RESOURCES WE PROVIDE
- Monthly Informational Meetings
- Guest Speakers
- Telephone Response Line
- Free Weekly Exercise Class
- Resource Library
- Annual Social Event
- Free Dance for PD Classes
WHY THE RED TULIP?
The Parkinson's red tulip started in 1980 when W.S. Van der Wereld, a Dutch horticulturalist who had Parkinson’s disease, developed a red and white tulip and named his prized tulip the 'Dr. James Parkinson' in honor of the man who first described his medical condition and to honor the International Year of the Disabled. The European Parkinson's Disease Association (EPDA) uses a red tulip as their logo based on the Dr. James Parkinson tulip. On April 11, 2005, the Red Tulip was launched as the Worldwide Symbol of Parkinson's disease at the 9th World Parkinson’s disease Day Conference in Luxembourg.
The red tulip you see here today was designed by an early-onset Parkinson's patient named Karen Painter and her friend Karen. This stylized tulip has leaves that are shaped like the letters 'P' and 'D'. Karen and Jean started a grassroots movement to make this tulip design become recognized as the symbol for Parkinson's Disease Awareness, the way the pink ribbon has done for breast cancer.
“We have a dream that Karen’s stylized tulip will become the symbol not for one Parkinson’s organization or event, but for the Parkinson’s community nationwide,” Jean says. “It will serve as a reminder that we all must work together to find a cure for the millions of people living with Parkinson’s disease.”
The PDTulip as a symbol that represents ALL people with Parkinson's and ALL organizations and ALL scientists in the US who are working for the cure.

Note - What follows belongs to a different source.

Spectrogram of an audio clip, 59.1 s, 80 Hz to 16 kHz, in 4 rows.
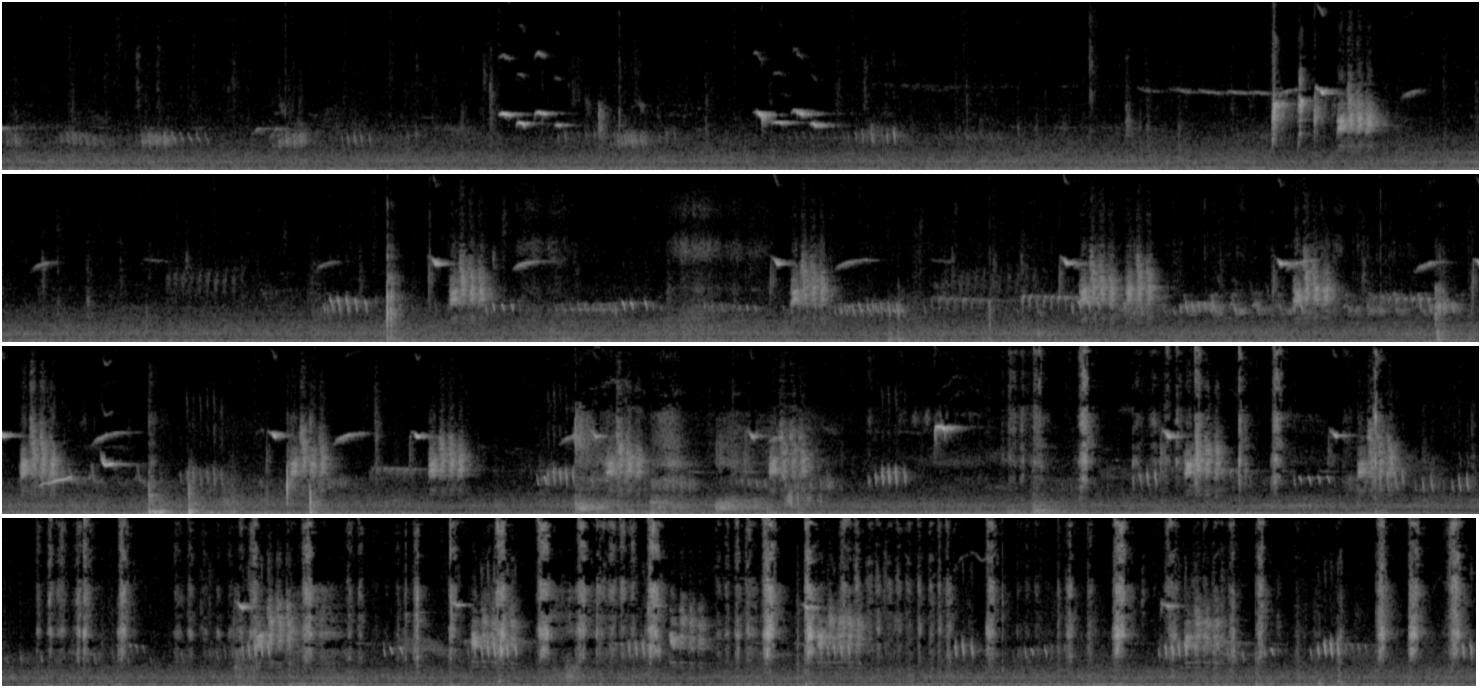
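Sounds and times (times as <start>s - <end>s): low hiss of brown noise: 0.0s - 59.0s
faint bird chirps: 34.9s - 59.0s.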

Please show your support of the PDTulip for Parkinson's awareness.
BOARD OF DIRECTORS
Vince Kinsler, PAGDB Executive Director